There is a learning curve to the low and very low carbohydrate Way of Eating, and you will need to keep an open mind and relearn a lot of behaviors if you are going to succeed. There’s lot of help on-line, though, and the best advice I think comes from forums like Dr. Bernstein’s Diabetes Forum (registration required), but there are other good ones as well. I migrated to Dr. B’s forum and have been a regular there for almost 6 years. And over the course of the last 10 years I managed to lose 170 pounds, all without hunger, because I was NOT starving my body. My body was getting the energy it needed from its own fat storage. That’s what it’s there for, in the evolutionary sense, if you think about it.

More importantly, almost as soon as I started eating Very Low Carb (+/- 20 net grams of carbohydrate a day on Atkins Induction), I needed much less medication. I know this because I was getting hypoglycemia (very low blood sugars) from the very beginning. I called the doctor and he told me successively to lower or eliminate all the diabetes meds I was taking. This all happened before I lost weight. And after I lost a lot of weight my blood pressure also improved a lot (on the same meds), and my blood lipids (cholesterol) improved dramatically, especially my HDL and triglycerides.

The key to losing weight without hunger is getting access to your body fat. And the key to that is not eating carbs (both simple sugars and complex carbohydrates), which all convert to glucose. Eating carbohydrates has two effects: 1) they cause the pancreas to secrete insulin which carries the glucose (that the carbohydrates all break down into) to their destination cells. These carbs provide “quick energy.” Our body “craves” them (making us “feel hungry”) if it is in a “glucogenic” state because it relies on glucose as the primary source of energy; and 2) when the body is in a glucogenic state, the insulin blocks fat (both our body fat in storage and that which we eat) from being broken down and used for energy. If we have enough “ready energy” from carbs, we don’t need to use stored energy from body fat. It’s the way our bodies work. Our body fat remains as stored fat, and the fat we eat and the carbs we overeat make more body fat.  Insulin stops our body from being in a “ketogenic” state where it burns both the fat we eat and our body fat for energy.
So, by eating a VERY LOW CARB diet, and losing a lot of weight, all these good things happen. My body is happy. My DOCTOR is happy. I have lots of energy, and I am much healthier today in every sense (BS, cholesterol, BP) than I was when I was fat and heavily medicated. All I had to do was take charge of my own health and use the internet, my meter and my scale to figure out what to do. Your meter and your scale will give you the feedback you need too, if you decide not to be scared and to take control of your own health and what you put into your body. It’s your life, after all.             

© Dan Brown 11/3/12


  1. Excellent post! You made it very clear. Although I do not have diabetes, I have a husband and father who are. I will be sharing this post with them.

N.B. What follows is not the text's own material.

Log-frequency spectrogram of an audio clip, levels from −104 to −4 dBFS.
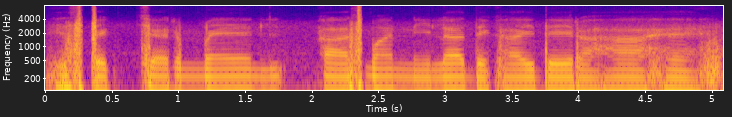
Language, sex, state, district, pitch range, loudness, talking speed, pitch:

    1. Thanks, zanjabil. It's comments like yours that keep me writing. Tell your friends about The Nutrition Debate too*. It is also very encouraging to see my viewership increase.

      * If any of them are a little or a lot overweight, or have "high cholesterol" (especially high triglycerides and low HDL),is is likely they have or are developing Metabolic Syndrome, a precurser to Type 2 diabetes. I have written alot about Metabolic Syndrome multiple posts. See the Index of Columns in the upper right hand corner of the blog for a list. I think #9 would be a good place to start.